The Eastern shore potatoes are running very poor, small and not well sorted. Some lots are shipped just as they came out of the ground, all sizes from the size of a marble up to fair cooking stock. This stuff is very hard to sell at any price.

Reports similar to this have been received by us from almost every shipping point and the natural consequence of such preparation of stuff for market is that the Eastern shore potatoes are graded lower in market than any other potatoes. Properly prepared we are informed that our potatoes are as good as any sent to market, and that being the case is it not time that our people began to use the care necessary to prevent the depreciation in their value?
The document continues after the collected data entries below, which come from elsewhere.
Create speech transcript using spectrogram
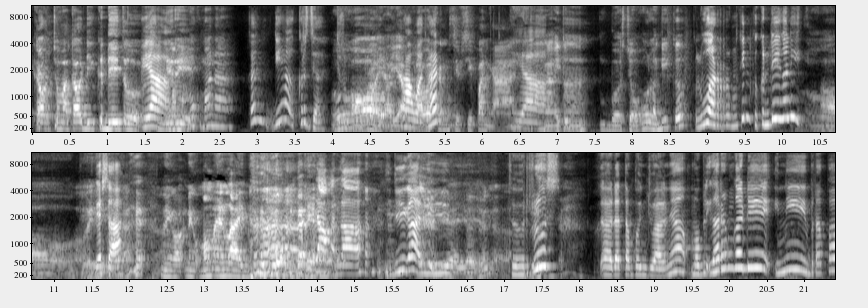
Kau cuma kau di kedai itu Iya. sendiri. Mau ke mana? Kan dia kerja. Oh, Oh, iya iya. Perawat, kan? sip-sipan kan. Iya. Nah, itu bos cowokmu lagi ke Keluar mungkin ke kedai kali. Oh, Oke. iya. Biasa. nengok nengok mama yang lain. Janganlah. Sedih kali. Iya iya iya. Terus eh, datang penjualnya mau beli garam gak deh? Ini berapa?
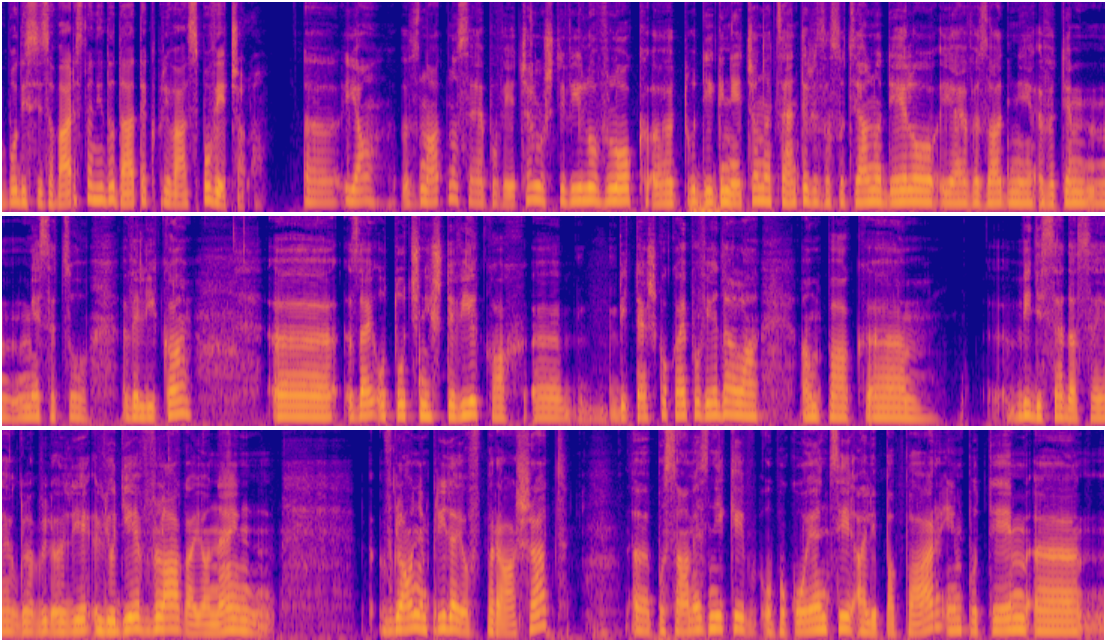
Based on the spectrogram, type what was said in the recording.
bodi si za varstveni dodatek pri vas povečalo? Ja, znatno se je povečalo število vlog, tudi gneča na centrih za socialno delo je v zadnji, v tem mesecu velika. Zdaj o točnih številkah bi težko kaj povedala, ampak vidi se, da se je ljudje, ljudje vlagajo, ne, in v glavnem pridejo vprašat, posamezniki, upokojenci ali pa par in potem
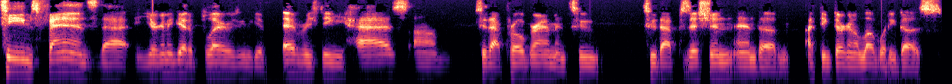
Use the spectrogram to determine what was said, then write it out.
team's fans that you're going to get a player who's going to give everything he has um, to that program and to to that position, and um, I think they're going to love what he does.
Especially is that care necessary when the market is as much depressed as it is this year. The expenses on a worthless barrel of potatoes being as large as one of superior quality, and in many instances barely enough being realized to pay them, it occurs to us that the most thoughtless would be taught to keep their worthless stuff at home. Aside, too, from the loss entailed upon us in a financial point of view, the opinion is current abroad that dishonest motives prompt us in the preparation of our stuff for market. In that opinion we cannot, of course concur, but that opinion nevertheless prevails to some extent, and this, taken in connection with the loss to us in returns, should stimulate us to guard against improper [illegible].

Peninsula Enterprise
Accomac Court House
July 19, 1883